In addition to capital options offering a solution for dealing with sizeable backdated liabilities, short-term benefit periods without capital options can help reduce liabilities as long as contracts of employment are terminated at the end of the benefit period – because holiday pay will not be accrued once employment has ceased. It should, however, be stressed that employers need to take into account all aspects of employment law before terminating employment.
Pay direct policies, which enable benefits to be paid to claimants right up to retirement date after they have been removed from the payroll, could also appeal for the same reason. Unum in fact already reports a 20 per cent increase in pay direct quotes for new business but acknowledges that there is little interest in switching existing schemes to this format as, depending on the contract of employment, doing so may well involve having to consult with the workforce.
A further option is simply to selfinsure against a potential holiday pay liability, and this is certainly something that intermediaries should be mentioning to clients who feel that the law is not yet clear enough for them to be considering altering their income protection arrangements.
John Gillman, an independent healthcare consultant who advises the Income Protection Task Force on group risk issues, says: “Employers should be looking at what their risk exposure is and therefore examining current long-term absence cases in terms of their potential risk and starting to put a cost on the worst case scenario.
They can then decide whether they can afford to self-insure and, if not, take out increased group income protection cover.”
Intermediaries should also be looking to use the current uncertainty as a positive advert for group income protection on the grounds that the rehabilitation and early intervention facilities provided by insurers can go a long way towards avoiding liabilities by reducing the chances of long-term absence occurring in the first place.
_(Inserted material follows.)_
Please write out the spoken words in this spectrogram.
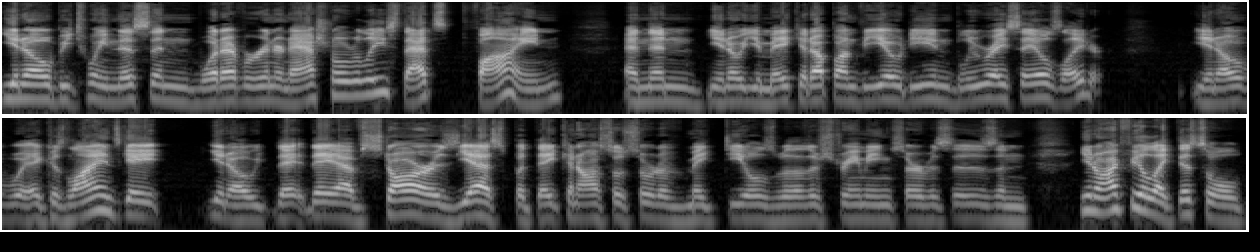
you know, between this and whatever international release, that's fine. And then, you know, you make it up on VOD and Blu-ray sales later. You know, because Lionsgate, you know, they, they have stars, yes, but they can also sort of make deals with other streaming services and you know, I feel like this will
Additionally, they should ensure that clients are actually aware of the legal developments in the holiday pay area. Worryingly, recent research by industry body Group Risk Development (GRiD) has indicated that a quarter of employers are still not aware that employees on sick leave can take any unused statutory holiday on return to work or receive payment in lieu if they leave the company.
GRiD spokesperson Katharine Moxham says “This clearly indicates that there is considerable scope for advisors to play a pivotal role in encouraging employers to revisit sickness, absence and holiday policy and to consider the merits of group income protection provision, especially given the current competitiveness of the market.
Where an income protection scheme is already in place it is important for advisers to work with their client and provider to arrive at a solution that best meets their clients’ particular needs. Recording and managing sickness absence is now more important than ever as failure to do so could result in unknown liabilities.”
Whilst these points should certainly be taken on board, it is also important for advisers to keep the holiday pay issue in proportion. Whilst it may warrant issuing an e-bulletin or being mentioned at client meetings that are taking place for other reasons, many experts would question whether it constitutes sufficient grounds in itself for arranging a client meeting.